My mom is super sweet, but she’s never been afraid to say what she’s really thinking — and I couldn't be more grateful for that. Once, when I seriously considered getting back into a relationship that literally made me sick, she told me flat out to not be an idiot. And when I almost enrolled in graduate school solely because I was embarrassed of my post-college service job, she encouraged me not to throw money at my insecurities, but to keep writing instead.
She’s always told me to do, think, and say what’s right for me rather than seeking the approval or permission of others. Her openness has taught me to speak my mind and live my life honestly.
6. She's Never Pressured Me To Marry Or Have Kids
A lot of moms obsess over when they’re going to have grand-kids to play with, but my mom has never made me feel like my biological clock is ticking. She’s never pushed me to find a husband either — which is good, because the thought of being married with kids terrifies me right now.
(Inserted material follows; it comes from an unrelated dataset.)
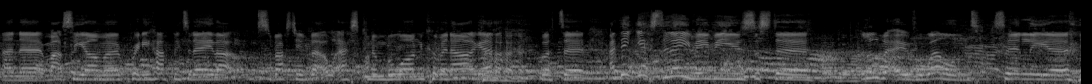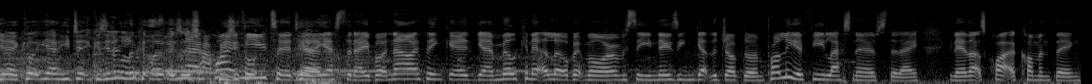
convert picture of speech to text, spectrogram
And uh, Matsuyama pretty happy today that Sebastian Vettel-esque number one coming out again. but uh, I think yesterday maybe he was just uh, a little bit overwhelmed. Certainly. Uh, Yeah, yeah, he did because he didn't look no, as happy quite as you thought. muted, yeah. yesterday. But now I think, uh, yeah, milking it a little bit more. Obviously, he knows he can get the job done. Probably a few less nerves today. You know, that's quite a common thing.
7. She's Always Supported My Career Pursuits
No one has been a bigger supporter of my professional writing goals than my mom, and her support has made all the difference. I can’t tell you how many times I called her up during my quarter life crisis, literally bawling over the fact that a part-time serving gig was the best job I could get over a year after I had graduated with my bachelor's. But rather than enabling me or just telling me to grow up, my mom told me to be patient, work hard, and keep my eyes peeled for something better. Her straight talk motivated me to stop wallowing in self-pity and get to work, and now I’m actually getting paid to do what I love.
8. She Taught Me How To Enjoy Being Alone
My mom made sure me and my siblings weren't the kind of kids who went around whining about being bored. We had plenty of time with our friends of course, but my mom taught us that alone time is precious and crucial to figuring yourself out. So we learned to love alone time and use it to either chill, meditate, enjoy nature, be creative, or educate ourselves. Now, I actually get grumpy if I don’t have at least a little alone time each day.
9. She Didn't Push Me to Be 'Girly'
As an adult, I love girly stuff — but as a kid, dressing up in bright pink and ruffles was my personal hell. Fortunately, my mom pretty much only encouraged me to dress up on Sundays. Otherwise, she let me run around barefoot in t-shirts and cutoff jeans, without ever making me feel like I was less feminine for it.
10. She Taught Me There Is No One Way To Be A Feminist
My mom has always taught me and my sister that whether we chose the traditional route of getting married and having kids, or we chose to focus on career and travel — or both — it would only be the right decision if it was our decision. Because there is no one way to be a feminist, and my mom is living proof of that.